In a 2010 BBC poll, 80 percent of international respondents held the belief that internet access is a fundamental right. One of the greatest proponents of this idea is Facebook founder Mark Zuckerberg, who has initiated a worldwide campaign to get every person on the planet online.
However, others have argued that establishing online access as a human right is a mistake. By equating internet freedom with freedom of speech, or freedom from torture, the movement devalues these other more fundamental rights, critics say.
While U.N. resolutions don't necessarily have any binding legal force, they definitely can have a strong influence on public policy. The official declaration sends a message to countries that restrict access -- like China and Egypt -- that new international standards are emerging. Interestingly, the U.N. report also targeted France and United Kingdom, both of which have passed laws revoking online access to those accused of copyright infringement.
-- Glenn McDonald
UN: The Universal Declaration of Human Rights
BBC: Internet Access is 'a Fundamental Right'

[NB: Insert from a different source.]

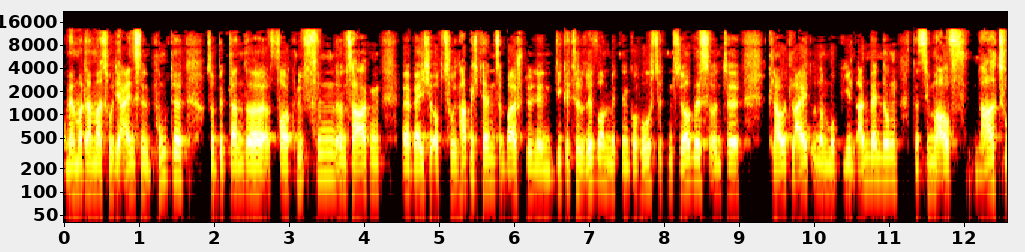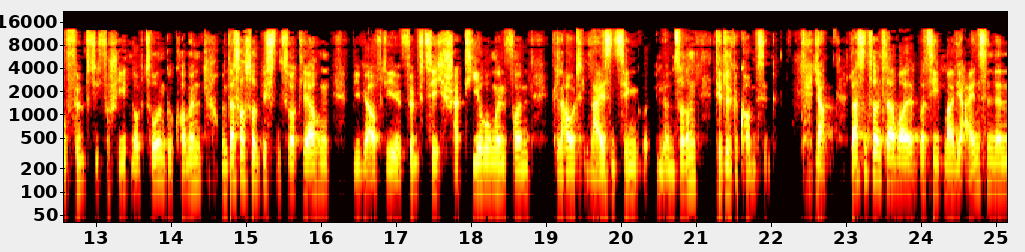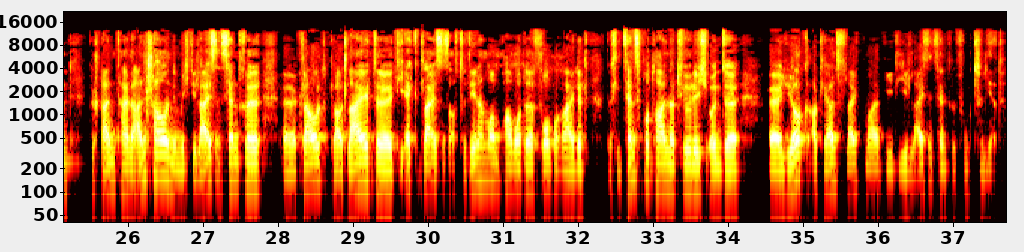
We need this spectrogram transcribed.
Wenn wir dann mal so die einzelnen Punkte so miteinander verknüpfen und sagen, äh, welche Option habe ich denn? Zum Beispiel den Digital River mit einem gehosteten Service und äh, Cloud Light und einer mobilen Anwendung, dann sind wir auf nahezu 50 verschiedene Optionen gekommen. Und das auch so ein bisschen zur Erklärung, wie wir auf die 50 Schattierungen von Cloud Licensing in unserem Titel gekommen sind. Ja, lassen Sie uns aber im Prinzip mal die einzelnen Bestandteile anschauen, nämlich die License Central, äh, Cloud, Cloud Light, äh, die Act License, auch zu denen haben wir ein paar Worte vorbereitet, das Lizenzportal natürlich und äh, äh Jörg, erklär uns vielleicht mal, wie die License Central funktioniert.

Washington Post: How Easy is it to Shut Off a Country's Internet?